I went home and logged my dive to try to figure out what had happened. I compared my dive time and speeds from the time chart to previous dives. Maybe I was too slow in the beginning? Nope, my speeds were more or less the same as previous dives during the descent as well as the ascent. The “slow” free-fall was actually totally in my head.
Then I had a look at my warm-up dives, immediately the depths stood out at me, 26.4M, 23.2M and 24.5M, quite deep for warm-ups, normally I go to maximum 23M but actually usually they’re between 16-21M. Maybe I was pushing myself too much in the warm-up phase so I wasn’t as fresh during my deep dive. I decided to make an adjustment. The following day as well as on comp days I’d limit my warm-up depths to 22 meters, and in order to make sure I didn’t exceed that depth, I’d use a depth alert. Although still a bit worried, I felt satisfied, I had a plan, it’s going to work!
Time Chart of 56.9 Meter FIM Dive
|Depth (Descent)||Time||Increment||Depth (Ascent)||Time||Increment|
|0 Meters||0:00||0 Meters||2:28||11 sec.|

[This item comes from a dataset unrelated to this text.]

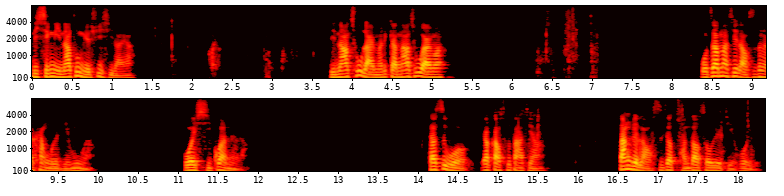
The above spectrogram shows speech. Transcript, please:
你行，你拿出你的讯息来啊！你拿出来吗？你敢拿出来吗？我知道那些老师正在看我的节目啊，我也习惯了啦。但是我要告诉大家，当个老师叫传道授业解惑也，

|10 Meters||0:14||14 sec.||10 Meters||2:17||13 sec.|
|20 Meters||0:27||13 sec.||20 Meters||2:04||13 sec.|
|30 Meters||0:38||11 sec.||30 Meters||1:51||14 sec.|
|40 Meters||0:51||13 sec.||40 Meters||1:37||16 sec.|
|50 Meters||1:03||12 sec.||50 Meters||1:21||11 sec.|
|56.9 Meters||1:12||9 sec.||56.9 Meters||1:12|
Date: August 22, 2016
Loc: Blue Hole, Dahab
Target: 58M to alarm – early turn
Suit: 3MM Oceaner
Weights: 1kg neckweight, 1.5kg belt
Breakfast: peach shake, hot fruit drink
AM Feeling: tired, lack of sleep
#1: 26.4M FIM no mask, 1’34”
#2: 23.2M FRC, 1’25”
#3: 24.5M FRC, 1’25”
Dive Time: 2’28”
Descent Time: 1’12”
Ascent Time: 1’16”
Descent Speed: .7903
Ascent Speed: .7902